» Work to be completed
Quote the whole listing exactly. Leave the pictures out of your copy.

» Extracted information
□ □ □

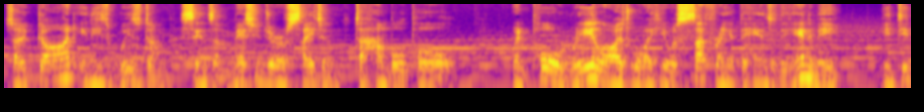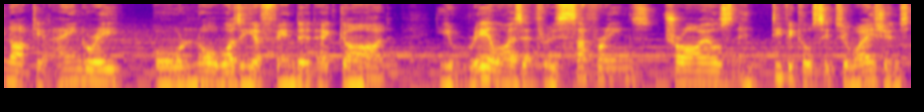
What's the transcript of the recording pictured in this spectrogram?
So God, in his wisdom, sends a messenger of Satan to humble Paul. When Paul realized why he was suffering at the hands of the enemy, he did not get angry, or nor was he offended at God. He realized that through sufferings, trials, and difficult situations,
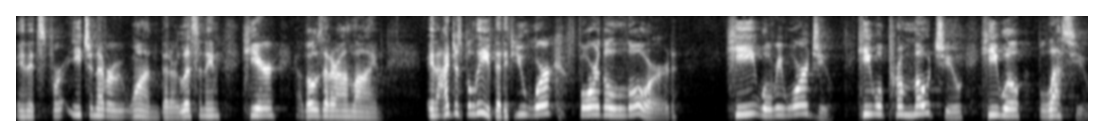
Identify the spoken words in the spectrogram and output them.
And it's for each and every one that are listening here, those that are online. And I just believe that if you work for the Lord, He will reward you, He will promote you, He will bless you.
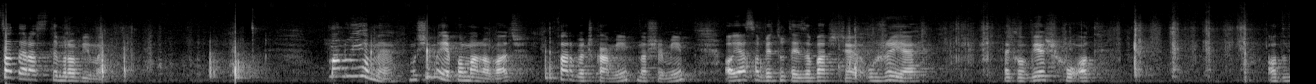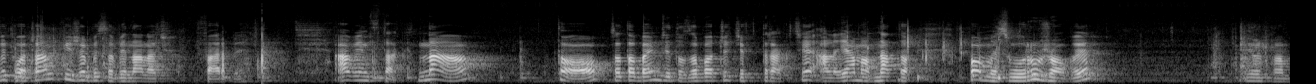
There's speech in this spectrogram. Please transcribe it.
Co teraz z tym robimy? Malujemy. Musimy je pomalować farbeczkami naszymi. O, ja sobie tutaj, zobaczcie, użyję tego wierzchu od, od wytłaczanki, żeby sobie nalać farby. A więc tak, na to, co to będzie, to zobaczycie w trakcie, ale ja mam na to pomysł różowy. Już Wam.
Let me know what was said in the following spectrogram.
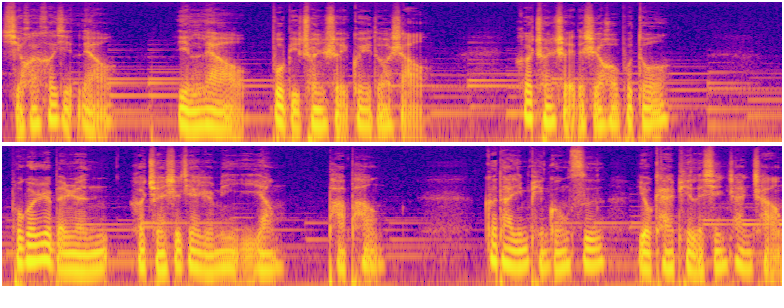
喜欢喝饮料，饮料不比纯水贵多少，喝纯水的时候不多。不过，日本人和全世界人民一样，怕胖。各大饮品公司又开辟了新战场，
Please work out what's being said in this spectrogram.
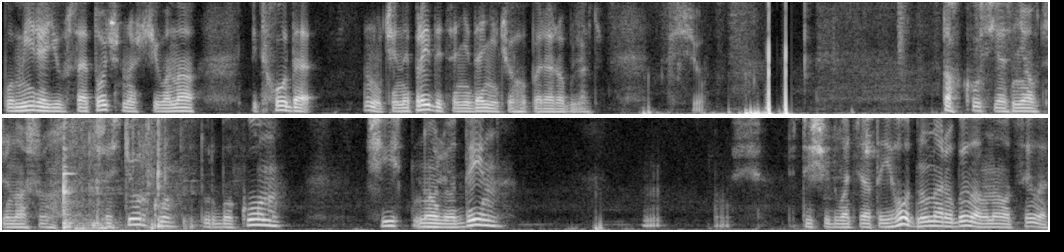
поміряю все точно, чи вона підходить, ну, чи не прийдеться ніде нічого переробляти. Все. Так, ось я зняв цю нашу шестерку. Турбоком 601. Ось 2020 год. Ну, наробила вона сили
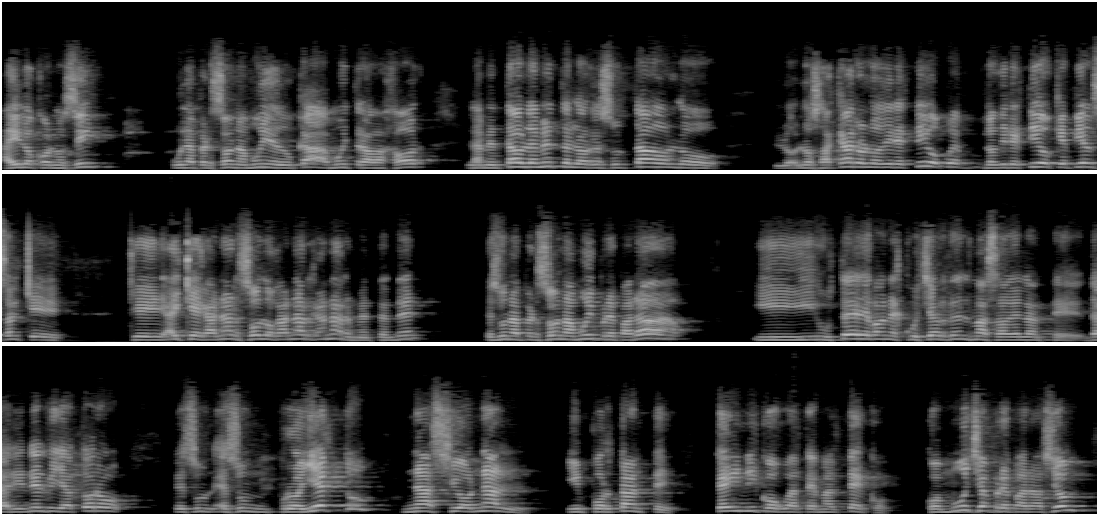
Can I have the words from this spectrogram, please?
ahí lo conocí, una persona muy educada, muy trabajador. Lamentablemente los resultados lo, lo, sacaron los directivos, pues los directivos que piensan que, que hay que ganar, solo ganar, ganar, ¿me entendés? Es una persona muy preparada y ustedes van a escuchar de él más adelante. Darinel Villatoro es un, es un proyecto nacional importante, técnico guatemalteco, con mucha preparación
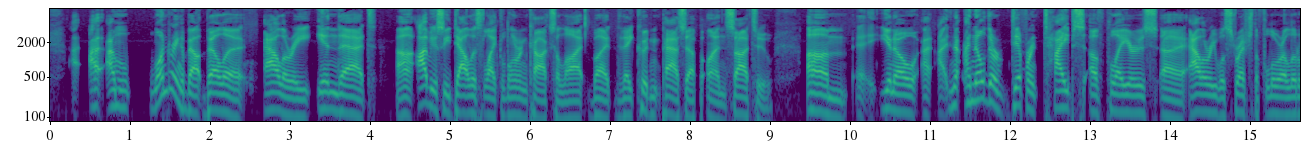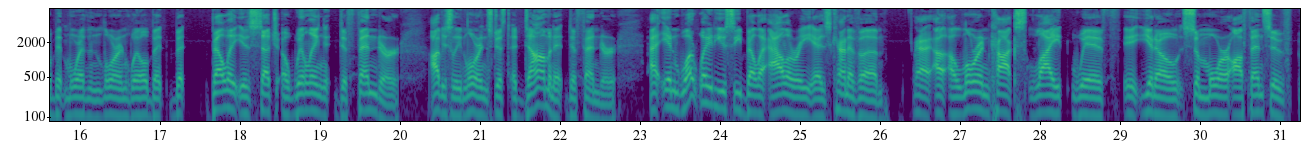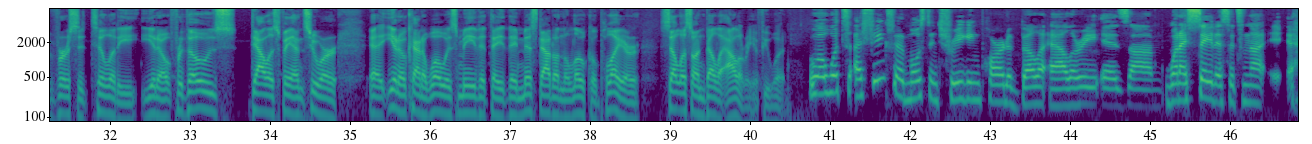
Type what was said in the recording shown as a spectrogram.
I, I'm wondering about Bella Alarie in that uh, obviously, Dallas liked Lauren Cox a lot, but they couldn't pass up on Satou. Um, eh, you know, I, I, know there are different types of players. Uh, Alarie will stretch the floor a little bit more than Lauren will, but but Bella is such a willing defender. Obviously, Lauren's just a dominant defender. Uh, in what way do you see Bella Alarie as kind of a a, a, Lauren Cox light with eh, you know some more offensive versatility. You know, for those Dallas fans who are, uh, you know, kind of woe is me that they, they missed out on the local player. Sell us on Bella Alarie, if you would. Well, what's I think the most intriguing part of Bella Alarie is um, when I say this, it's not.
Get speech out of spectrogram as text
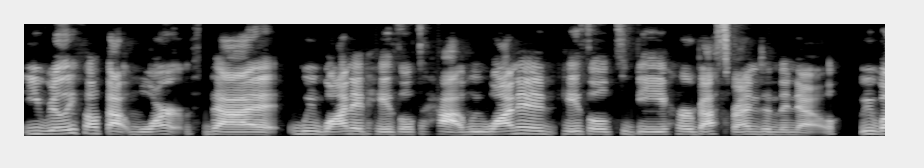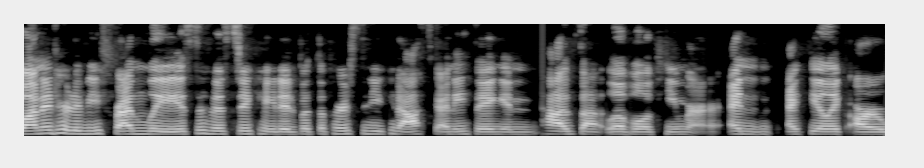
You really felt that warmth that we wanted Hazel to have. We wanted Hazel to be her best friend in the know. We wanted her to be friendly, sophisticated, but the person you could ask anything and has that level of humor. And I feel like our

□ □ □

» Solved problem
What's the transcript of the recording pictured in this spectrogram?
So God, in his wisdom, sends a messenger of Satan to humble Paul. When Paul realized why he was suffering at the hands of the enemy, he did not get angry, or nor was he offended at God. He realized that through sufferings, trials, and difficult situations,
Identify the spoken words in the spectrogram and output them.
And it's for each and every one that are listening here, those that are online. And I just believe that if you work for the Lord, He will reward you, He will promote you, He will bless you.
There's speech in this spectrogram. Please transcribe it.
Co teraz z tym robimy? Malujemy. Musimy je pomalować farbeczkami naszymi. O, ja sobie tutaj, zobaczcie, użyję tego wierzchu od, od wytłaczanki, żeby sobie nalać farby. A więc tak, na to, co to będzie, to zobaczycie w trakcie, ale ja mam na to pomysł różowy. Już Wam.
Let me know what was said in the following spectrogram.
喜欢喝饮料，饮料不比纯水贵多少，喝纯水的时候不多。不过，日本人和全世界人民一样，怕胖。各大饮品公司又开辟了新战场，
Please work out what's being said in this spectrogram.
поміряю все точно, чи вона підходить, ну, чи не прийдеться ніде нічого переробляти. Все. Так, ось я зняв цю нашу шестерку. Турбоком 601. Ось 2020 год. Ну, наробила вона сили
Can I have the words from this spectrogram, please?
ahí lo conocí, una persona muy educada, muy trabajador. Lamentablemente los resultados lo, lo, sacaron los directivos, pues los directivos que piensan que, que hay que ganar, solo ganar, ganar, ¿me entendés? Es una persona muy preparada y ustedes van a escuchar de él más adelante. Darinel Villatoro es un, es un proyecto nacional importante, técnico guatemalteco, con mucha preparación
Type what was said in the recording shown as a spectrogram.
I, I'm wondering about Bella Alarie in that uh, obviously, Dallas liked Lauren Cox a lot, but they couldn't pass up on Satou. Um, eh, you know, I, I, know there are different types of players. Uh, Alarie will stretch the floor a little bit more than Lauren will, but but Bella is such a willing defender. Obviously, Lauren's just a dominant defender. Uh, in what way do you see Bella Alarie as kind of a a, a, Lauren Cox light with eh, you know some more offensive versatility. You know, for those Dallas fans who are, uh, you know, kind of woe is me that they, they missed out on the local player. Sell us on Bella Alarie, if you would. Well, what's I think the most intriguing part of Bella Alarie is um, when I say this, it's not.
Get speech out of spectrogram as text
You really felt that warmth that we wanted Hazel to have. We wanted Hazel to be her best friend in the know. We wanted her to be friendly, sophisticated, but the person you could ask anything and has that level of humor. And I feel like our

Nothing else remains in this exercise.